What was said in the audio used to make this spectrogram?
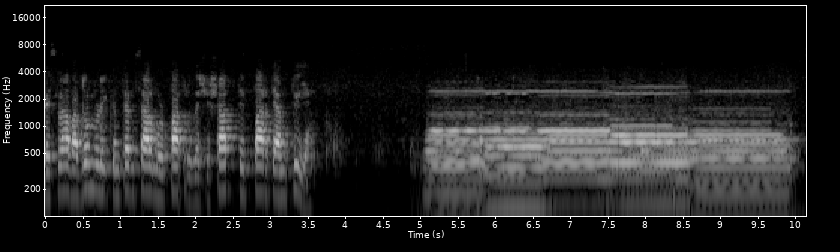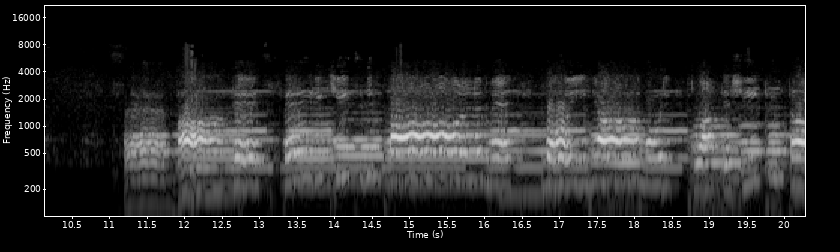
Spre slava Domnului cântăm psalmul 47, partea 1. voi neamuri, toate și cântați.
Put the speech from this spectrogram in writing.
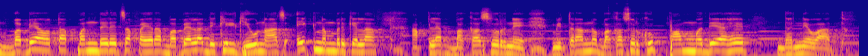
बब्या होता. पंधरेचा पैरा बब्याला देखील घेऊन आज एक नंबर केला आपल्या बकासूरने. मित्रांनो बकासूर खूप फॉर्ममध्ये आहे. धन्यवाद.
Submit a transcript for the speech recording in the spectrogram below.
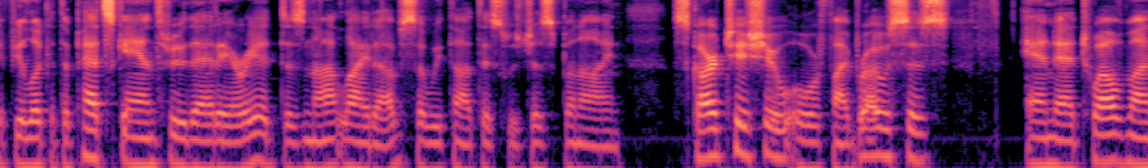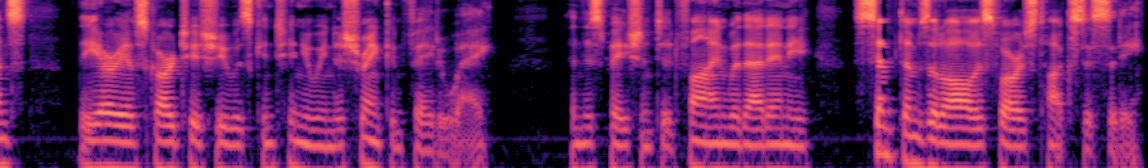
If you look at the PET scan through that area, it does not light up, so we thought this was just benign scar tissue or fibrosis. And at 12 months, the area of scar tissue was continuing to shrink and fade away. And this patient did fine without any symptoms at all as far as toxicity.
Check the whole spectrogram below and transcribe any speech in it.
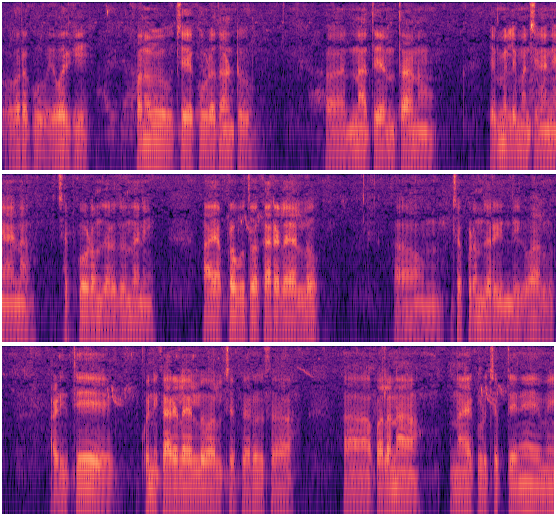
వరకు ఎవరికి పనులు చేయకూడదు అంటూ నా తే- తాను ఎమ్మెల్యే మనిషినని ఆయన చెప్పుకోవడం జరుగుతుందని ఆయా ప్రభుత్వ కార్యాలయాల్లో చెప్పడం జరిగింది. వాళ్ళు అడిగితే కొన్ని కార్యాలయాల్లో వాళ్ళు చెప్పారు. ఫలానా నాయకుడు చెప్తేనే మీ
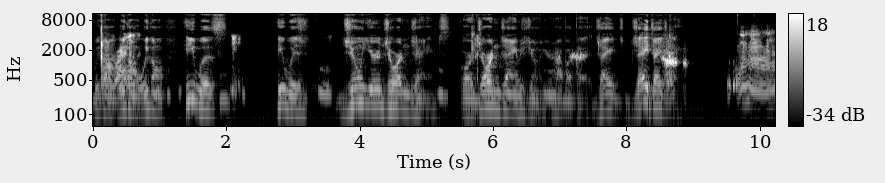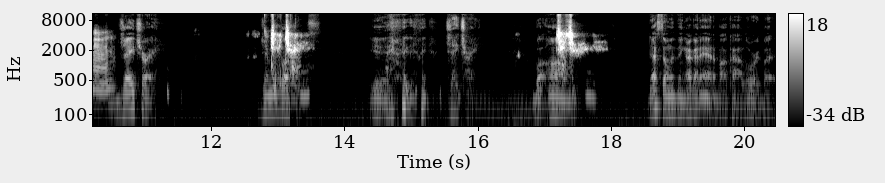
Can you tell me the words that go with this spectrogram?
We gonna right. we gonna we gonna he was he was Junior Jordan James or Jordan James Junior. How about that? J J J J. Mm-hmm. J Trey. Jimmy Buckets. Yeah, J Trey. But um, that's the only thing I got to add about Kyle Lowry. But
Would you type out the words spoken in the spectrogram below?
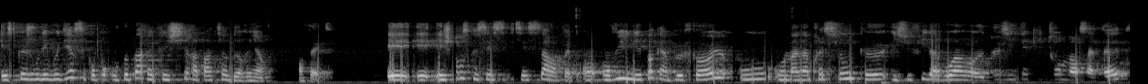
et, ce que je voulais vous dire, c'est qu'on ne peut pas réfléchir à partir de rien, en fait. Et, je pense que c'est ça, en fait. On, vit une époque un peu folle où on a l'impression qu'il suffit d'avoir euh, deux idées qui tournent dans sa tête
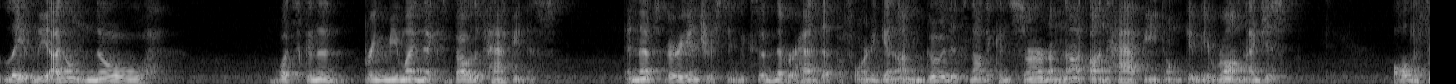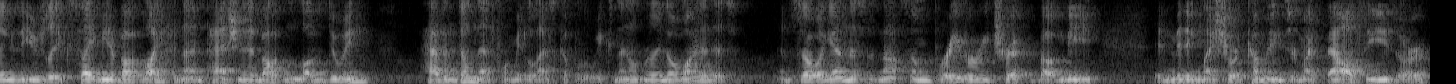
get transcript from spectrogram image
lately I don't know what's going to bring me my next bout of happiness. And that's very interesting because I've never had that before. And again, I'm good. It's not a concern. I'm not unhappy. Don't get me wrong. I just, all the things that usually excite me about life and that I'm passionate about and love doing haven't done that for me the last couple of weeks. And I don't really know why that is. And so, again, this is not some bravery trip about me admitting my shortcomings or my fallacies or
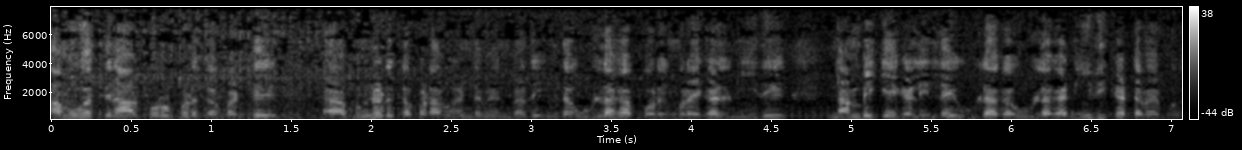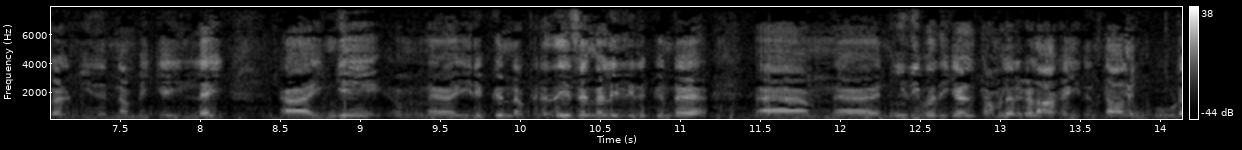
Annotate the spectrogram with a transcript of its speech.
சமூகத்தினால் பொருட்படுத்தப்பட்டு முன்னெடுக்கப்பட வேண்டும் என்பது. இந்த உள்ளக பொறிமுறைகள் மீது நம்பிக்கைகள் இல்லை. உள்ளக உள்ளக நீதி கட்டமைப்புகள் மீது நம்பிக்கை இல்லை. இங்கே இருக்கின்ற பிரதேசங்களில் இருக்கின்ற நீதிபதிகள் தமிழர்களாக இருந்தாலும் கூட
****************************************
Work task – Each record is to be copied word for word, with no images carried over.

Result –
What was said in the audio used to make this spectrogram?
Spre slava Domnului cântăm psalmul 47, partea 1. voi neamuri, toate și cântați.
Put the speech from this spectrogram in writing.
बब्या होता. पंधरेचा पैरा बब्याला देखील घेऊन आज एक नंबर केला आपल्या बकासूरने. मित्रांनो बकासूर खूप फॉर्ममध्ये आहे. धन्यवाद.
Submit a transcript for the speech recording in the spectrogram below.
If you look at the PET scan through that area, it does not light up, so we thought this was just benign scar tissue or fibrosis. And at 12 months, the area of scar tissue was continuing to shrink and fade away. And this patient did fine without any symptoms at all as far as toxicity.
Check the whole spectrogram below and transcribe any speech in it.
వరకు ఎవరికి పనులు చేయకూడదు అంటూ నా తే- తాను ఎమ్మెల్యే మనిషినని ఆయన చెప్పుకోవడం జరుగుతుందని ఆయా ప్రభుత్వ కార్యాలయాల్లో చెప్పడం జరిగింది. వాళ్ళు అడిగితే కొన్ని కార్యాలయాల్లో వాళ్ళు చెప్పారు. ఫలానా నాయకుడు చెప్తేనే మీ
Can you tell me the words that go with this spectrogram?
We gonna right. we gonna we gonna he was he was Junior Jordan James or Jordan James Junior. How about that? J J J J. Mm-hmm. J Trey. Jimmy Buckets. Yeah, J Trey. But um, that's the only thing I got to add about Kyle Lowry. But
Would you type out the words spoken in the spectrogram below?
et, ce que je voulais vous dire, c'est qu'on ne peut pas réfléchir à partir de rien, en fait. Et, je pense que c'est ça, en fait. On, vit une époque un peu folle où on a l'impression qu'il suffit d'avoir euh, deux idées qui tournent dans sa tête
get transcript from spectrogram image
lately I don't know what's going to bring me my next bout of happiness. And that's very interesting because I've never had that before. And again, I'm good. It's not a concern. I'm not unhappy. Don't get me wrong. I just, all the things that usually excite me about life and that I'm passionate about and love doing haven't done that for me the last couple of weeks. And I don't really know why that is. And so, again, this is not some bravery trip about me admitting my shortcomings or my fallacies or
Annotate the spectrogram with a transcript of its speech.
சமூகத்தினால் பொருட்படுத்தப்பட்டு முன்னெடுக்கப்பட வேண்டும் என்பது. இந்த உள்ளக பொறிமுறைகள் மீது நம்பிக்கைகள் இல்லை. உள்ளக உள்ளக நீதி கட்டமைப்புகள் மீது நம்பிக்கை இல்லை. இங்கே இருக்கின்ற பிரதேசங்களில் இருக்கின்ற நீதிபதிகள் தமிழர்களாக இருந்தாலும் கூட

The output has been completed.